Written for and published by Chemistry Consulting Group.
The generation you grew up in can influence your behaviors. In the workplace, you might even notice fundamental generational differences regarding expectations, culture, performance, and engagement. Smart leaders will learn to work with these differences rather than against them.
Simply start by recognizing and understanding the generations and consider generation-specific values and blind spots (from Management Library):
- Generation Z (1997-2015) is motivated by security, may be more competitive, desires independence, will multi-task, is more entrepreneurial, wants to communicate face-to-face, is truly digital-native, and wants to be catered to.
- Millennials (1981-1996) value collaborative workplaces, are achievement-oriented, highly creative, positive, diverse, fun, flexible and continuously provide feedback.
- Generation X (1965-1980) values workplaces that are positive, fun, efficient, fast-paced, flexible, informal, and have access to leadership and information.
- Baby Boomers (1946-1964) value workplaces that have flat hierarchies, democratic cultures, humane values, equal opportunities, and warm and friendly environments.
- Traditionalists/Silent Generation (1928-1945) value workplaces that are conservative, hierarchical, and have a clear chain of command and top-down management.
Once you’ve identified these values and potential blind spots, it’s time to transition your focus to the workplace: How can you actively apply these differences and more importantly, how can you use them to your advantage? The key is clear and open communication.

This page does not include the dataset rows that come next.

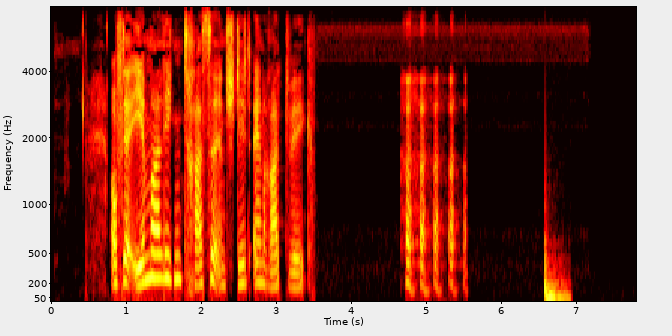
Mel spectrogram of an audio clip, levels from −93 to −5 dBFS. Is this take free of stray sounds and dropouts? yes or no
no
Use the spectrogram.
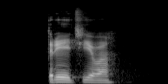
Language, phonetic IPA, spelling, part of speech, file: Russian, [ˈtrʲetʲjɪvə], третьего, noun, Ru-третьего.ogg
- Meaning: genitive singular of тре́тье (trétʹje)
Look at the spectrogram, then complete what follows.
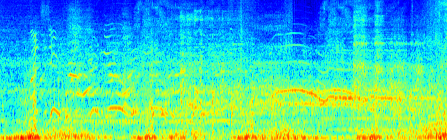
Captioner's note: eerie music; people clamoring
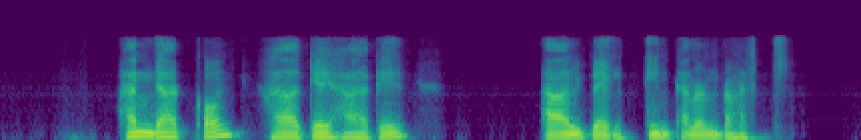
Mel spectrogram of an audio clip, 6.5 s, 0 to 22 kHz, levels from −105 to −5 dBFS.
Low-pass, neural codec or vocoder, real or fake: 7.2 kHz; codec, 16 kHz, 0.5 kbps, FreqCodec, larger model; fake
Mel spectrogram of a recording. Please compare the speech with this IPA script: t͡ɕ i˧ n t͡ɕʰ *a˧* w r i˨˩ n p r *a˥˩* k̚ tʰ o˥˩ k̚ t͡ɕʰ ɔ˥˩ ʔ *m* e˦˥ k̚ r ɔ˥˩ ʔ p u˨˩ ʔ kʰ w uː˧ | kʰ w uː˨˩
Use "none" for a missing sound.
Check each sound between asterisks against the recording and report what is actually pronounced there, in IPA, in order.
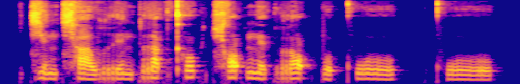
a˧, a˥˩, n

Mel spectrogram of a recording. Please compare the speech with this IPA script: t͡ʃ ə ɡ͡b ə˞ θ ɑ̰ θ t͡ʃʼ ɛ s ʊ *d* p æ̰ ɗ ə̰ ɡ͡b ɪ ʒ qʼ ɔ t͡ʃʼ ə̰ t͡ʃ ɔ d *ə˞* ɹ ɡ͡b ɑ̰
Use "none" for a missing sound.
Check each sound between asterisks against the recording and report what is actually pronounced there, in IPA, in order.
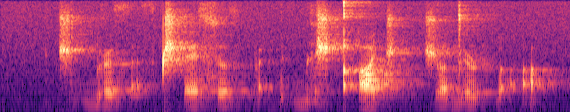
θ, ə˞

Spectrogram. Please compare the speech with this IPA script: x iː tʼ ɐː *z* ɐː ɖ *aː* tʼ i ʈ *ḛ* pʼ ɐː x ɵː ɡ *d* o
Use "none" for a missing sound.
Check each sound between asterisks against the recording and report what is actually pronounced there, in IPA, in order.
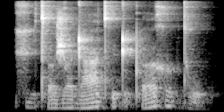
ʒ, aː, ḛ, d

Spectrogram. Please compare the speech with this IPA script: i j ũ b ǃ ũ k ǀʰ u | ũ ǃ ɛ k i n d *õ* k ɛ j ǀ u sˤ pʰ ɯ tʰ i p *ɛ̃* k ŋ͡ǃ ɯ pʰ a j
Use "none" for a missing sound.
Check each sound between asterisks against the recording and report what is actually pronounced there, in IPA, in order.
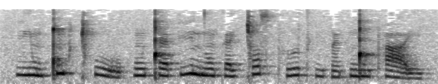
õ, ɛ̃

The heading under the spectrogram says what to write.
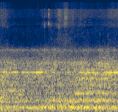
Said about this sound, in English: There's a plane up there.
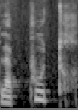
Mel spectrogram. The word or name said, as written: girder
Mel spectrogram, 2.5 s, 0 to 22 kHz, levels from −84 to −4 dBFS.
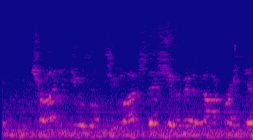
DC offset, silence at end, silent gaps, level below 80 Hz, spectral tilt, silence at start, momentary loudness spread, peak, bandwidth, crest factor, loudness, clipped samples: under 0.1%; 0 s; none; -72 dBFS; -6 dB/octave; 0 s; 5 LU; -28 dBFS; 14.5 kHz; 18 dB; -47 LUFS; under 0.1%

We all make assumptions; we can’t help it! The kinds of assumptions one makes can differ greatly from one generation to the next. This can lead to misunderstanding and low collaboration.

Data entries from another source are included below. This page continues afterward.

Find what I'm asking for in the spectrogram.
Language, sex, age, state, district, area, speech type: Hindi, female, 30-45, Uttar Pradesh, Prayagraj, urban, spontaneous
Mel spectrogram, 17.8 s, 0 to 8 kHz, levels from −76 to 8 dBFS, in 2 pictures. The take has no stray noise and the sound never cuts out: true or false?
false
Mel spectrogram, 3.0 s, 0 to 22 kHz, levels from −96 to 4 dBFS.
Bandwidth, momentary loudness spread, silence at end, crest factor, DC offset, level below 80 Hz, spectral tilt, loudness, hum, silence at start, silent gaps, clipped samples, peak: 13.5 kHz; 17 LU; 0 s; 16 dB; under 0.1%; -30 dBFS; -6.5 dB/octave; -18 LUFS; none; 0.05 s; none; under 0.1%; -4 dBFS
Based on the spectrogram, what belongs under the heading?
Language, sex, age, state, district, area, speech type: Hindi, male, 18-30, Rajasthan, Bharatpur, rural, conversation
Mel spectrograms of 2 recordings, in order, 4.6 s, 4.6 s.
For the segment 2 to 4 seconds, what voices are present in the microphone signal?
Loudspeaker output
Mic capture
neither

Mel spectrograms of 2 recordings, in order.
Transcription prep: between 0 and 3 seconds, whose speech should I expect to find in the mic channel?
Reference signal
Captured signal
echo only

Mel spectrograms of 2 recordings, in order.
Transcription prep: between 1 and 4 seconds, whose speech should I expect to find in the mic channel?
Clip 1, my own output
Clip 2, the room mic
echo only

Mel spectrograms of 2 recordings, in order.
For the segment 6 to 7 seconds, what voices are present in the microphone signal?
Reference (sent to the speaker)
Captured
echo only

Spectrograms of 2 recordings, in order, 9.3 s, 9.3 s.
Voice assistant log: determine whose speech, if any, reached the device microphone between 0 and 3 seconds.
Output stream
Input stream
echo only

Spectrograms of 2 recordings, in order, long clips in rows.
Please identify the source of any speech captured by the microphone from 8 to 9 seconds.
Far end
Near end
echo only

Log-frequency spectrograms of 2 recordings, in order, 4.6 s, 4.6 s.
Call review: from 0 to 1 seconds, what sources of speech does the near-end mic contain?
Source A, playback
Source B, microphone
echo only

Manage assumptions and misunderstandings by learning and practicing The Communication Loop—a model for effective team communication that facilitates active listening.
Let’s dig into this a little more.
Step 1: Person A (the sender of the message) should be clear and succinct.
Step 2: Person B (the receiver of the message) may make assumptions or filter the message based on their generational values. If the communication ends there, there could be misunderstandings that lead the receiver to defend, attack or avoid instead of understanding the intended message.
Step 3: Here, the receiver of the message should engage in a two-way conversion by listening for clarity/understanding and repeating the message back to the sender. This can be done with either precision listening (“I heard you say…”) or active listening (“My understanding of what you said is…”).
Step 4: The sender then has the opportunity to agree (“Yes, that is what I said…) or clarify if there is a misunderstanding—in the latter case the receiver would continue to repeat back until the sender acknowledges that the message received is correct.
Step 5: Now that the message is clear and agreed on, the sender and receiver can agree on a plan of action.
The Communication Loop
Actively trying to understand what the other person is saying by repeating back is the most constructive approach for clear communication and to bridge the generation gap. If the receiver brings an ability and a willingness to consider the message, the two-way conversation can be very effective.
The best part is, with an agreed-upon model of effective communication assumptions and perceived differences between the generations will not come into play.
Commit to The Communication Loop; be mindful of the filters and assumptions you make; commit to active listening to increase cohesion and productivity; and ask for and give feedback to make necessary course corrections.
By following these steps and upholding these commitments you’ll be set up to successfully lead a multi-generational workforce.